Effective. If the patient is an appropriate candidate: symptomatic, af unresolvable by medication only, other medical factors the cardiologist will consider, then yes, cardioversion is effective for regaining normal sinus rhythm. Like all therapies, it is not 100% effective and must be evaluated for each individual patient.
A good start. Cardioversion is a great first step in managing AF. The procedure is generally very low risk and is highly effective at restoring normal rhythm. The hard part is maintaining normal rhythm. The heart tends to want to go back into AF without rhythm controlling medications or elimination of the trigger for AF (such as excess alcohol, uncontrolled blood pressure, sleep apnea, etc.).
Cardioversion. The shorter the duration of atrial fibrillation the more effective cardioversion is at converting the rhythm.

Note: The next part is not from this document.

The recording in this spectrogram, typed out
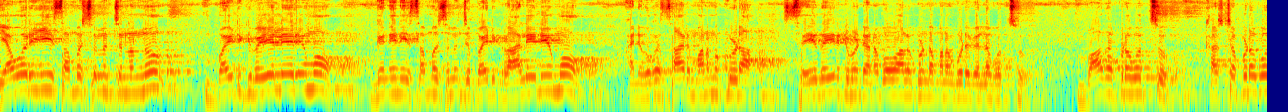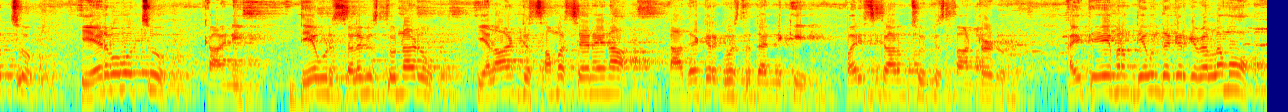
ఎవరు ఈ సమస్యల నుంచి నన్ను బయటికి వేయలేరేమో? ఇంక నేను ఈ సమస్యల నుంచి బయటికి రాలేనేమో? అని ఒకసారి మనము కూడా సేదైనటువంటి అనుభవాల గుండా మనం కూడా వెళ్ళవచ్చు. బాధపడవచ్చు కష్టపడవచ్చు ఏడవవచ్చు. కానీ దేవుడు సెలవిస్తున్నాడు ఎలాంటి సమస్యనైనా నా దగ్గరకు వస్తే దానికి పరిష్కారం చూపిస్తా అంటాడు. అయితే మనం దేవుని దగ్గరికి వెళ్ళము.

When underlying cardiac pathology like mitral insufficiency or stenosis is present, keeping the patient out of atrial fibrillation or converting the rhythm is quite problematic.